Here are my simple and practical tips towards landing your dream role:

  1. Define your key skills

What are you most passionate about? If you’re struggling to work that out, write a list of what you love to do, what interests you, and what comes naturally to you.

Think about feedback or comments (informal or formal) you’ve consistently received from peers, leaders, friends and family. How do others generally describe you? What do they often say you’re great at?

For example, you might be a fluent writer. Maybe you have the gift of the gab. Perhaps you enjoy analysing data and making meaningful sense of it. You could be a great coach, and know how to get the best out of others. Or are you the person with all the big ideas?

  1. Uncover the role fit 

Now that you’ve got your list sorted, identify and search for roles that call for those skills.

For example, if you’re able to think strategically, if you’re good at problem solving, have strong emotional intelligence and display outstanding interpersonal and communication skills, then a leadership role could be the way to go.

If you love working with numbers, data, spreadsheets and providing commercial insights then a role in analytics and reporting will suit.

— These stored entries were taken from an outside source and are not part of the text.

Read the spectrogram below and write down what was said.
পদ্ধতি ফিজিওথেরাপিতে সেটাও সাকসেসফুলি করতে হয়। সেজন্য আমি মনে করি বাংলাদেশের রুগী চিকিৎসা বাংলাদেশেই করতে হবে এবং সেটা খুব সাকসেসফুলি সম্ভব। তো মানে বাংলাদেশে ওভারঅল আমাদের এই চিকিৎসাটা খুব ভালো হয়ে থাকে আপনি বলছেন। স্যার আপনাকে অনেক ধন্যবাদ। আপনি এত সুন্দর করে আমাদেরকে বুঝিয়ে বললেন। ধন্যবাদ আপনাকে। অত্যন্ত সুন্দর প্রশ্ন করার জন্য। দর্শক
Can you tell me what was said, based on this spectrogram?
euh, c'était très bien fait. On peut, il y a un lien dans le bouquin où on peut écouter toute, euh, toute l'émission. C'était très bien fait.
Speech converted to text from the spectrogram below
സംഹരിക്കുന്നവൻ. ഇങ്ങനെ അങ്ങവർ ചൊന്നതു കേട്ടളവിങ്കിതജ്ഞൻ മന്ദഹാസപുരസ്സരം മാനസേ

Perhaps you’re highly relationship and customer focused with sound analytical, negotiation and commercial skills. Sounds like a career in Procurement might be right for you!

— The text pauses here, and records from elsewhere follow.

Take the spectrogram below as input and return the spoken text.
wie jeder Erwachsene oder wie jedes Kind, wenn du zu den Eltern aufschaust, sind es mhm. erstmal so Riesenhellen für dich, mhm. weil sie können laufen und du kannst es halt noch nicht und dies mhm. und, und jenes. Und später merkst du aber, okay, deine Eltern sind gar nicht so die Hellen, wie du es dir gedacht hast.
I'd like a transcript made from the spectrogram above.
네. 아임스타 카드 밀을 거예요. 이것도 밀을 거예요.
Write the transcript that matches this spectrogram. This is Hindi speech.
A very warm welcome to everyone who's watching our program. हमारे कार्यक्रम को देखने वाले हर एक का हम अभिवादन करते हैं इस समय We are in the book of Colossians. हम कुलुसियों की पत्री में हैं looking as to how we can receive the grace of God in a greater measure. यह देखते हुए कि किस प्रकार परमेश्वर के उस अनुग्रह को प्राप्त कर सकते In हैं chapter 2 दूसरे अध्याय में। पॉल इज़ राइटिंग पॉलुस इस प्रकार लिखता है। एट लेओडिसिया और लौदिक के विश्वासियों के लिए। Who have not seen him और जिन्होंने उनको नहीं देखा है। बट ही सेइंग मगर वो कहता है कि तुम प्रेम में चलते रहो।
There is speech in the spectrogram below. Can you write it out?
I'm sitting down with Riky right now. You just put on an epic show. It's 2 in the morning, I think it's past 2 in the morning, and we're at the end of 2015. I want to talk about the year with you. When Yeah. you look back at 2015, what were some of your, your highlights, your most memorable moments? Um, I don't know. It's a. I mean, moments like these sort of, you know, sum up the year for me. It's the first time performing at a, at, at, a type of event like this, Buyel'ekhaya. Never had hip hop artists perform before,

  1. Network, Network, Network!

The percentage of unadvertised roles is estimated to be between 70 and 80 per cent, which suggests your next amazing role is sitting somewhere within your professional and personal networks.

  • Start connecting (and reconnecting) with your networks – who can they introduce you to?
  • Form a relationship with a specialist recruitment firm. Recruitment consultants are a great source of information and can certainly guide you in the right direction.
  • Attend industry networking forums and events.
  • Actively connect with professionals on sites such as LinkedIn or Procurious, the world’s first business networking site for the procurement and supply chain profession. Get noticed by sharing articles, joining relevant groups and contributing to discussions, or for those that love to write, demonstrate thought leadership through regularly posting blogs (something I must do more often!).

Be proactive, targeted and considered in your job search. Whether you’re connecting face to face, on-line or over the phone, effective networking will be key to your ultimate success.

People generally like to help others so don’t be afraid to ask for assistance – you will also bring value to that connection in some way.

Go ahead, chase your dreams and do what you love!

The Source is a specialist Procurement mid to senior and executive recruitment and search firm with national reach. We provide tailored contract and permanent recruitment solutions to leading organisations in the Australian market.